People received care that was personalised to their needs. Activities were varied and appropriate to individuals. Information was shared appropriately which helped to ensure people received continuity of care.

People and staff felt the service was well led. The registered manager was visible throughout the service.

Staff and the registered manager felt supported in their roles.

Regular audits took place to improve quality of service.

You can see what action we told the provider to take at the back of the full version of the report.

Inspection carried out on 11 March 2014

During an inspection to make sure that the improvements required had been made

When we visited the home in December 2013 we found people were not protected against the risks associated with medicines because the provider had not ensured, through robust governance arrangements, that its staff were correctly dispensing medicines. The provider had also not ensured that variation to a medicine dosage determined by a secondary health care provider had been translated into practice. We said we were concerned and improvements were needed.

We went back on this inspection to check whether improvements had been made.

We spoke with the manager who told us they had carried out a number of checks to ensure staff were competent to administer medicines safely. This included a medication competency check where the manager observed each staff member administering medicines to people.

The manager told us they carried out 'spot checks' of medicines two or three times per week. This involved looking at medication administration records (MAR), checking stock and observing medication administration by staff. This showed medicines were safely administered.

Inspection carried out on 12 December 2013

During a routine inspection

We looked at the care records for three people during our inspection. These showed us that an assessment of people's needs had been carried out and their care plans had been developed from the information gathered through the assessment process. We saw care plans relating to nutrition, personal care, hobbies and interests. Care plans were well organised and the information was clear.

During our inspection we found that all parts of the home were clean and free from unpleasant odours. We saw that staff wore disposable gloves and aprons where necessary and that these were freely available.

As part of our inspection we looked at how medication administration records and information in care notes for people living in the service supported the safe handling of their medicines. People were not protected against the risks associated with medicines because the provider had not ensured, through robust governance arrangements, that its staff were correctly dispensing medicines. The provider had also not ensured that variation to a medicine dosage determined by a secondary health care provider had been translated into practice.

The provider had appropriate security arrangements in place to protect people who lived at the service. Scrutiny of mandatory inspections regarding health and safety demonstrated that checks had been undertaken by competent contractors.

Staff spoken with said that they always had enough staff to support the people who lived at the home.

Inspection carried out on 15 November 2012

During a routine inspection

During the course of our visit, we spoke with twelve people who use the service, three relatives and two members of staff. We looked at six care records for people who use the service.

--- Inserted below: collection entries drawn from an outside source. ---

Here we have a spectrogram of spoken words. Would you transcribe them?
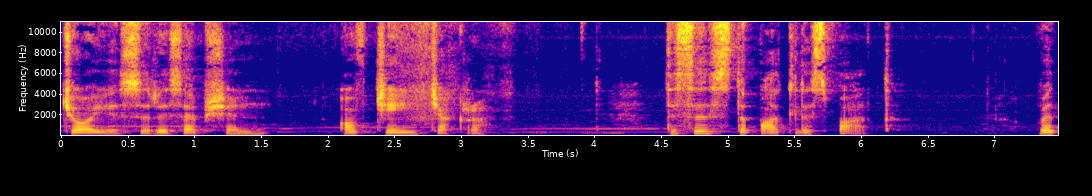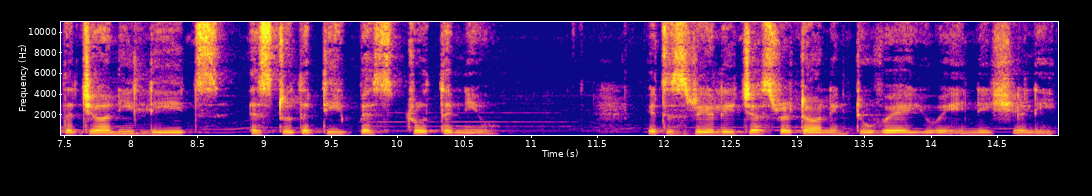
Joyous Reception of Change Chakra. This is the pathless path, where the journey leads is to the deepest truth in you. It is really just returning to where you were initially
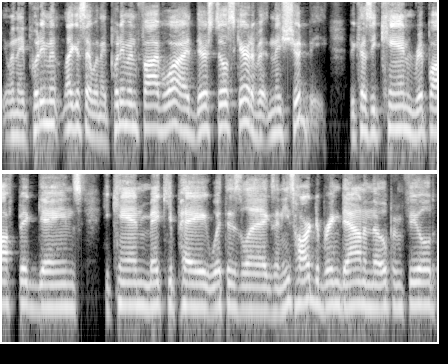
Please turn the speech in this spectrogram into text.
when they put him in, like I said, when they put him in five wide, they're still scared of it, and they should be because he can rip off big gains. He can make you pay with his legs, and he's hard to bring down in the open field,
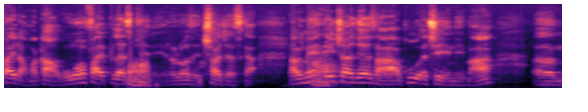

People who used the services told us they were satisfied with the care they received. They told us the staff were friendly, polite, treated them with courtesy, respect and promoted their independence by involving them in making decisions about their care and treatment. One person said, “If I had any worries about the care I would tell the staff because I live here all of the time”. Visitors told us that they were satisfied with the care; they were involved and were kept up to date about the safety and welfare of their relatives. One visitor told us since the appointment of an activities coordinator in the home they had seen a positive difference in their relative’s well being. They felt this was due to the fact their relative was encouraged to actively participate in a range of activities on a regular basis.